- Work order
Please copy each line below that contains the word "text".

- Supplied information

****************

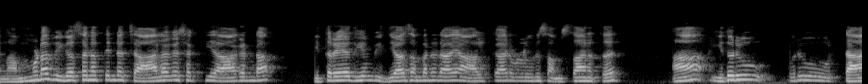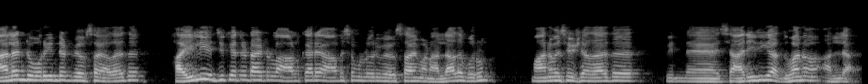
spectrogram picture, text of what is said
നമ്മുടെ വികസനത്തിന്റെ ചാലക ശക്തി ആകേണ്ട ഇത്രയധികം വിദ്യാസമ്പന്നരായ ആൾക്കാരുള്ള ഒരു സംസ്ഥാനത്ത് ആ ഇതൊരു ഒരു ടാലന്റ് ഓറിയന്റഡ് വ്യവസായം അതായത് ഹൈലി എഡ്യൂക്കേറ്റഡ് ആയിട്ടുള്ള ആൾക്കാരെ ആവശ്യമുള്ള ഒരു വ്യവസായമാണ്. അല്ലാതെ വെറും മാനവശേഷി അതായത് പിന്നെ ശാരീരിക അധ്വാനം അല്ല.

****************

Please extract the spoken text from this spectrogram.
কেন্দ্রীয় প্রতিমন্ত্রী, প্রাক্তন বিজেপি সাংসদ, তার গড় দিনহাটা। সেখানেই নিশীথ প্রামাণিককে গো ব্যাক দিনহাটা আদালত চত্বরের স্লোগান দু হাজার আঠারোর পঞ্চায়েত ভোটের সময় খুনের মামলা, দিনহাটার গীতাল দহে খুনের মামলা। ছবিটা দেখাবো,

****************

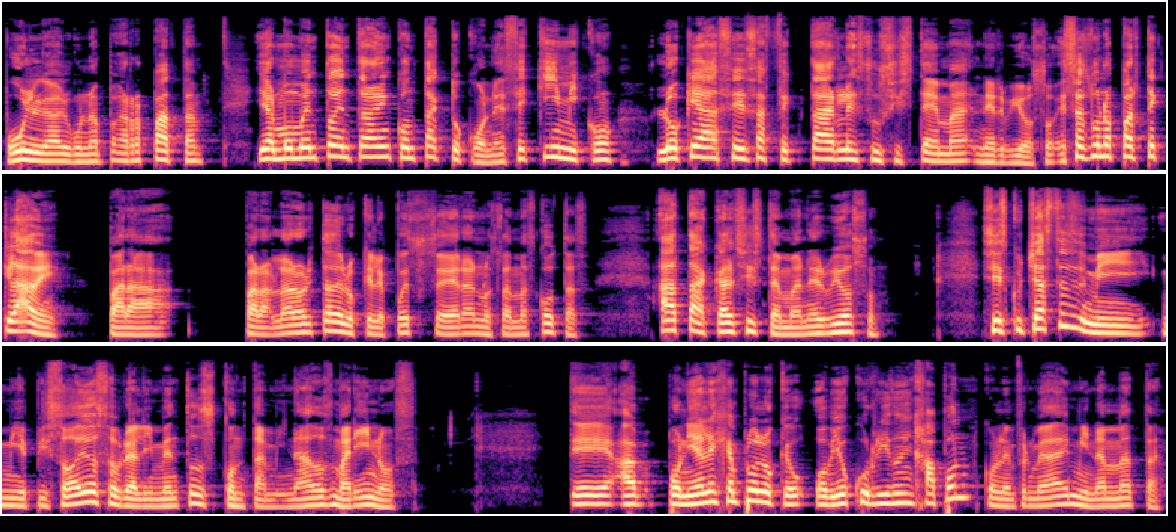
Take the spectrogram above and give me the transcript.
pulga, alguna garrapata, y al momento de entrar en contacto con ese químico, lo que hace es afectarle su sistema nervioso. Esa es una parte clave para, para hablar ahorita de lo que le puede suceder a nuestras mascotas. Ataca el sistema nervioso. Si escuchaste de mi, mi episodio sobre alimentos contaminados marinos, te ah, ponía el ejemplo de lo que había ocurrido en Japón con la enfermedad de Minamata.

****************

- Response
spectrogram picture, text of what is said
Please extract the spoken text from this spectrogram.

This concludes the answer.